Problem
Your output must be the lines below from the line containing "I need the words" to the line containing "The attached spectrogram", both lines included, reproduced exactly and without pictures.

Supplied records
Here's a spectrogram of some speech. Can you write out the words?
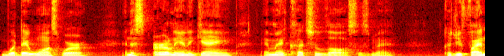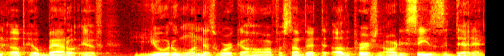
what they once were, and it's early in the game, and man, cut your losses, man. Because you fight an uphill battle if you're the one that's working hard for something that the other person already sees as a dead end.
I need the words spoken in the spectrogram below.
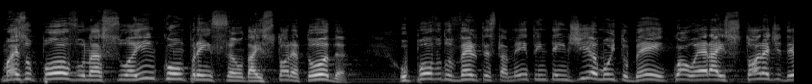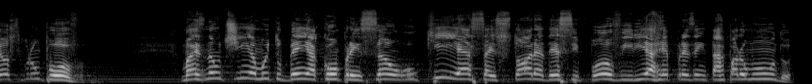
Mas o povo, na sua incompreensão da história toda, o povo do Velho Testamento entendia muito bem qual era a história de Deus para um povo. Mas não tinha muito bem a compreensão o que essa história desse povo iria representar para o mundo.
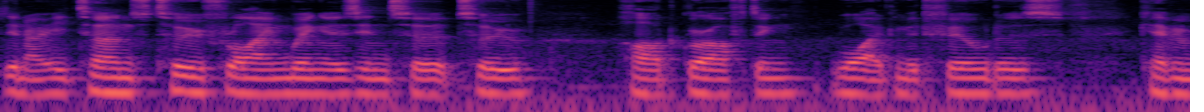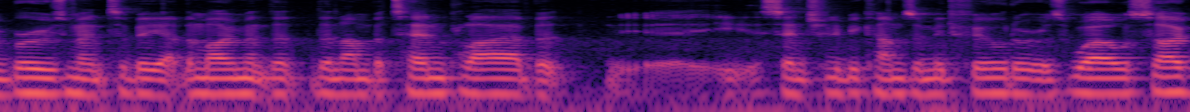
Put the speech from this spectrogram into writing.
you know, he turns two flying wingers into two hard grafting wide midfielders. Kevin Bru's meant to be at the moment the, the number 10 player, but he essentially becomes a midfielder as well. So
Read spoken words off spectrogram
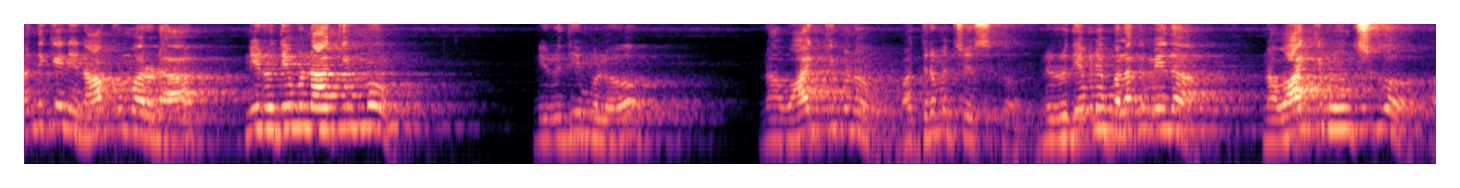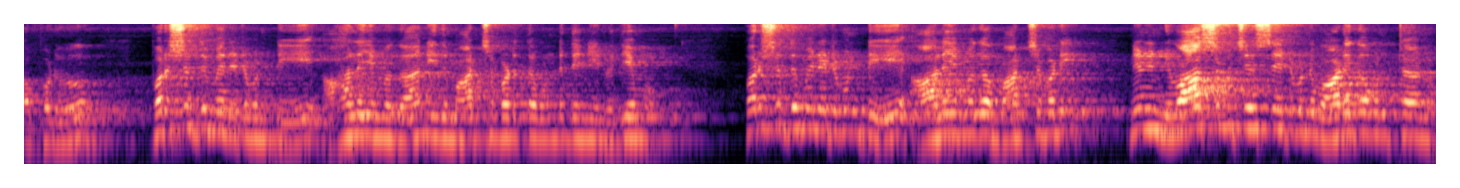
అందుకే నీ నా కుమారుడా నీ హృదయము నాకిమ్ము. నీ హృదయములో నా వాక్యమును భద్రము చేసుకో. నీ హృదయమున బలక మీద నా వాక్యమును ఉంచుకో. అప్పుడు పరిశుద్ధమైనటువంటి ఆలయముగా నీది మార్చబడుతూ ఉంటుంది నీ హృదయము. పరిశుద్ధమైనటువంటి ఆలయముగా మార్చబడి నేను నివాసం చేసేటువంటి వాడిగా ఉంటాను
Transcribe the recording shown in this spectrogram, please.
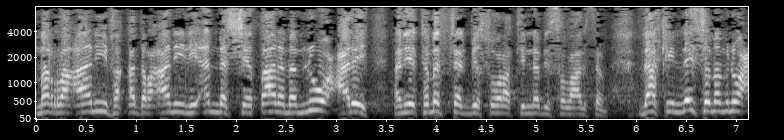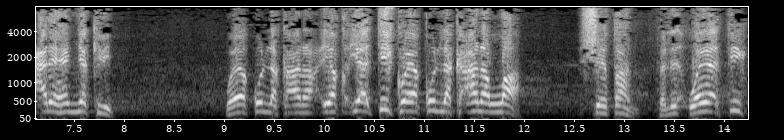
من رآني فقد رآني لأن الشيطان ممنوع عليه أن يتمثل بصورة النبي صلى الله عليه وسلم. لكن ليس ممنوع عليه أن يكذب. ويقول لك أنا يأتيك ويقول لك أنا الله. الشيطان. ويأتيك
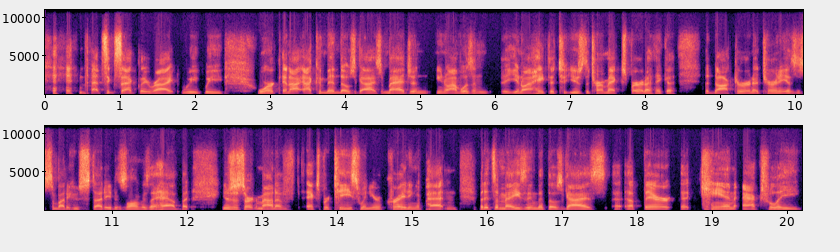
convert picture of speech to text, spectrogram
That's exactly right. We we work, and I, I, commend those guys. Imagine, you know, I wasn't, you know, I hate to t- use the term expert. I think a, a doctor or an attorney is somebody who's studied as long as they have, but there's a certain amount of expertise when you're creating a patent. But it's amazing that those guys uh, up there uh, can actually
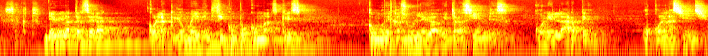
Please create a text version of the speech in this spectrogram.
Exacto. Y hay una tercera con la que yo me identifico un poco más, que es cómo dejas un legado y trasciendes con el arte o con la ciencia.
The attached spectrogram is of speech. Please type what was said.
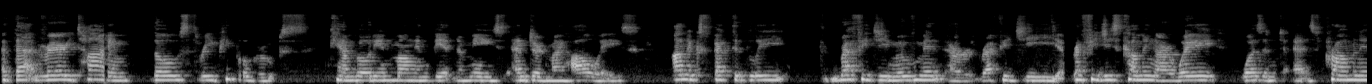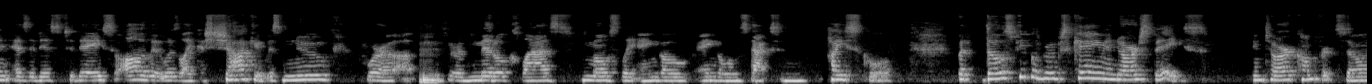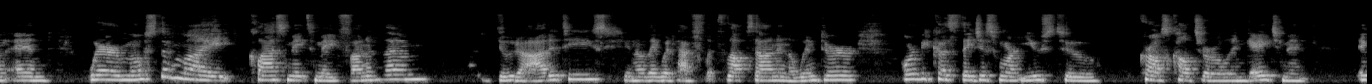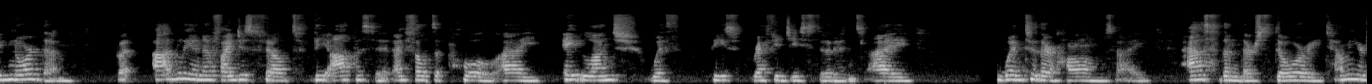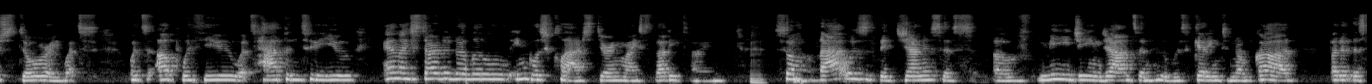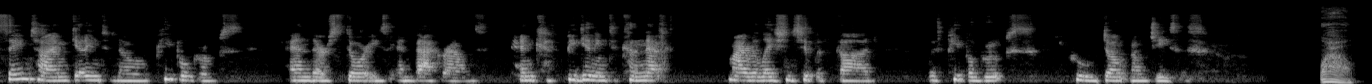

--

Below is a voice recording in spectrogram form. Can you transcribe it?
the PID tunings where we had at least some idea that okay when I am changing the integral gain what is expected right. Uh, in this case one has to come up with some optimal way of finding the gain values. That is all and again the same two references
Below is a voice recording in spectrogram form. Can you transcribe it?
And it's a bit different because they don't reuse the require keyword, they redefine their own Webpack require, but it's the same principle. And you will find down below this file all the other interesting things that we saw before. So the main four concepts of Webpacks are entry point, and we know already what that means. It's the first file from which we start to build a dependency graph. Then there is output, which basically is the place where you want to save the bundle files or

Task output
I need the words spoken in the spectrogram below.
Mas o povo, na sua incompreensão da história toda, o povo do Velho Testamento entendia muito bem qual era a história de Deus para um povo. Mas não tinha muito bem a compreensão o que essa história desse povo iria representar para o mundo.
Put the speech from this spectrogram into writing.
you know, he turns two flying wingers into two hard grafting wide midfielders. Kevin Bru's meant to be at the moment the, the number 10 player, but he essentially becomes a midfielder as well. So
Read spoken words off spectrogram
అందుకే నీ నా కుమారుడా నీ హృదయము నాకిమ్ము. నీ హృదయములో నా వాక్యమును భద్రము చేసుకో. నీ హృదయమున బలక మీద నా వాక్యమును ఉంచుకో. అప్పుడు పరిశుద్ధమైనటువంటి ఆలయముగా నీది మార్చబడుతూ ఉంటుంది నీ హృదయము. పరిశుద్ధమైనటువంటి ఆలయముగా మార్చబడి నేను నివాసం చేసేటువంటి వాడిగా ఉంటాను
Transcribe the recording shown in this spectrogram, please.
من رآني فقد رآني لأن الشيطان ممنوع عليه أن يتمثل بصورة النبي صلى الله عليه وسلم. لكن ليس ممنوع عليه أن يكذب. ويقول لك أنا يأتيك ويقول لك أنا الله. الشيطان. ويأتيك
convert picture of speech to text, spectrogram
That's exactly right. We we work, and I, I, commend those guys. Imagine, you know, I wasn't, you know, I hate to t- use the term expert. I think a, a doctor or an attorney is somebody who's studied as long as they have, but there's a certain amount of expertise when you're creating a patent. But it's amazing that those guys uh, up there uh, can actually
Please create a text version of the speech in this spectrogram.
Exacto. Y hay una tercera con la que yo me identifico un poco más, que es cómo dejas un legado y trasciendes con el arte o con la ciencia.
The attached spectrogram is of speech. Please type what was said.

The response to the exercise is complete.